Though I’m no fan of censorship, or even age restrictions, I don’t think kids should be playing games filled with questionable content, overt sexuality or wanton violence. For the most part, I tend to let my own ones play games that I believe are suitable for their own maturity levels as opposed to some sort of ratings system – because I think it should be up to parents, as opposed to a number on a box, to decide what’s appropriate and suitable for their progeny. Now, some UK schools are threatening to report parents for child abuse if their children are caught playing games like GTA.
In a letter to parents, Mary Hennessy Jones of Pear Tree School in Nantwich sent a letter to parents on behalf of The Nantwich Education Partnership, warning that children playing mature games could put them at risk of participating in “early sexualised behaviours,” and target by sexual predators.
“Several children have reported playing or watching adults play games which are inappropriate for their age and they have described the levels of violence and sexual content they have witnessed: Call Of Duty, Grand Theft Auto, Dogs Of War and other similar games are all inappropriate for children and they should not have access to them.

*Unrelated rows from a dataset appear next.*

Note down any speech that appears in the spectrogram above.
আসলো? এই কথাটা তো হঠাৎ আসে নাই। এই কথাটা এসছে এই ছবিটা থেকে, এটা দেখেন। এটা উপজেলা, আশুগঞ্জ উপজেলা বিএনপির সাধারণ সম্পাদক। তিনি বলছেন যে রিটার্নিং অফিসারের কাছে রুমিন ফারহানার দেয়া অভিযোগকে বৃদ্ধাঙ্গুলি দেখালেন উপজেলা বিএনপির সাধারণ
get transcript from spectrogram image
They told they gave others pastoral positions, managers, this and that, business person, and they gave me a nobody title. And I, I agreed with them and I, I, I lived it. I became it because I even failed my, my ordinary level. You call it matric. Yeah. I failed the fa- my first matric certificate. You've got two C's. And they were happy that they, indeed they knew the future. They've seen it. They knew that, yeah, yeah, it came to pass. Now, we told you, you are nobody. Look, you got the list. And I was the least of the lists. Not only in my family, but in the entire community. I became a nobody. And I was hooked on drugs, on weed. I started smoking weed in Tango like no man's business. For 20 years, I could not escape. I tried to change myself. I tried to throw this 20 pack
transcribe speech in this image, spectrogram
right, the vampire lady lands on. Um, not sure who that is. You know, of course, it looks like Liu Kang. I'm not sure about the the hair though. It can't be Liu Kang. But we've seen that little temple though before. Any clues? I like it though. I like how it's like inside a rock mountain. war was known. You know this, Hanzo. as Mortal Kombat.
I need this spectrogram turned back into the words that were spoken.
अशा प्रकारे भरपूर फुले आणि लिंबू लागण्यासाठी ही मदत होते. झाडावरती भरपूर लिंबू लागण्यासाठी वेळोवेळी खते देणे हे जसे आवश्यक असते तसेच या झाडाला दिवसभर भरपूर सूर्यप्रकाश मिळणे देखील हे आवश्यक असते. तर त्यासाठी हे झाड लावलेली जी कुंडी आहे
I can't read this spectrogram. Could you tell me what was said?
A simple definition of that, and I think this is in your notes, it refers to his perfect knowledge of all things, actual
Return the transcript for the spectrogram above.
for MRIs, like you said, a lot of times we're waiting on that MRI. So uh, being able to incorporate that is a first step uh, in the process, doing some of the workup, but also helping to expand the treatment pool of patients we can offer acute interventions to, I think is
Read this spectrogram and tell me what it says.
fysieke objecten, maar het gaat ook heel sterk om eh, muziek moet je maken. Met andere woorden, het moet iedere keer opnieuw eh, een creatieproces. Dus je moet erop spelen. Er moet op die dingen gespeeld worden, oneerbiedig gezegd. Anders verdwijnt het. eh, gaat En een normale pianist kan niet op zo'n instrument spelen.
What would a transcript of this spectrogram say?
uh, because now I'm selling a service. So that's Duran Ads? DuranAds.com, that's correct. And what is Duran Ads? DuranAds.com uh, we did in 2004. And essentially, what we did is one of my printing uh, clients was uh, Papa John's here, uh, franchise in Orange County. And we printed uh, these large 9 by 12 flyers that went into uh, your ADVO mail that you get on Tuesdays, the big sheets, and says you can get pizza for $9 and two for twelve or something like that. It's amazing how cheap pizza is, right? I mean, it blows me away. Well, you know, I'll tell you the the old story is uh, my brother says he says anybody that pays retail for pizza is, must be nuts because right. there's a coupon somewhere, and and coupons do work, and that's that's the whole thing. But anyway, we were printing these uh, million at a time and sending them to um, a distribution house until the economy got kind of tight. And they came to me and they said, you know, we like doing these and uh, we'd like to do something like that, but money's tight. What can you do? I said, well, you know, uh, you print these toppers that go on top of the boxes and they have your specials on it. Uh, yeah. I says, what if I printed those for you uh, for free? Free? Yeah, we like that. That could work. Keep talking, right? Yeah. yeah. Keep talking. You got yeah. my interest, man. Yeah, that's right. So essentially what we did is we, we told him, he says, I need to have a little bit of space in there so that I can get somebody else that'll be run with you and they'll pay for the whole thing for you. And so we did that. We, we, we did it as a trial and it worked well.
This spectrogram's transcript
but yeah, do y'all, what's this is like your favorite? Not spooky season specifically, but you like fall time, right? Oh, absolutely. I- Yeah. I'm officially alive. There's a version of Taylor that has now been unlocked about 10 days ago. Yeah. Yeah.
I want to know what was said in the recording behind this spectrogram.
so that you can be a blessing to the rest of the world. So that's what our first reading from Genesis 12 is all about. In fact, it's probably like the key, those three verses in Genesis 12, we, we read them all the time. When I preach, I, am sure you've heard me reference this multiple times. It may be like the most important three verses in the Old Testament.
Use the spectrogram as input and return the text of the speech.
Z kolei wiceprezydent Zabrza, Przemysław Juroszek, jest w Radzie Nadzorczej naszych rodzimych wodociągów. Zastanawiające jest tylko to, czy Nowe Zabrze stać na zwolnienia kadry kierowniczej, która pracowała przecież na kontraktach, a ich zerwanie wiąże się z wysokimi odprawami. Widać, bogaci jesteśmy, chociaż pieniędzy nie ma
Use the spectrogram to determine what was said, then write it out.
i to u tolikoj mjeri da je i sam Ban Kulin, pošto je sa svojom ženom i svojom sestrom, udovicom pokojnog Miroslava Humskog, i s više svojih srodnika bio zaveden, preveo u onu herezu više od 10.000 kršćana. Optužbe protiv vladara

“If your child is allowed to have inappropriate access to any game or associated product that is designated 18-plus we are advised to contact the police and children’s social care as it is neglectful.”
The letter also warns against social media networks and messaging services like WhatsApp, which are gateways to hell, obviously.
“Access to these games or to some social media sites such as those above increases early sexualised behaviours (sometimes harmful) in children and leaves them vulnerable to grooming for sexual exploitation or extreme violence.”
While I think there’s some sage advice in keeping exploitative, inappropriate and violent media away from young minds, I think that should be left up to parents, who need to be responsible for the media their kids consume. Of course, not all parents are responsible…
Last Updated: March 30, 2015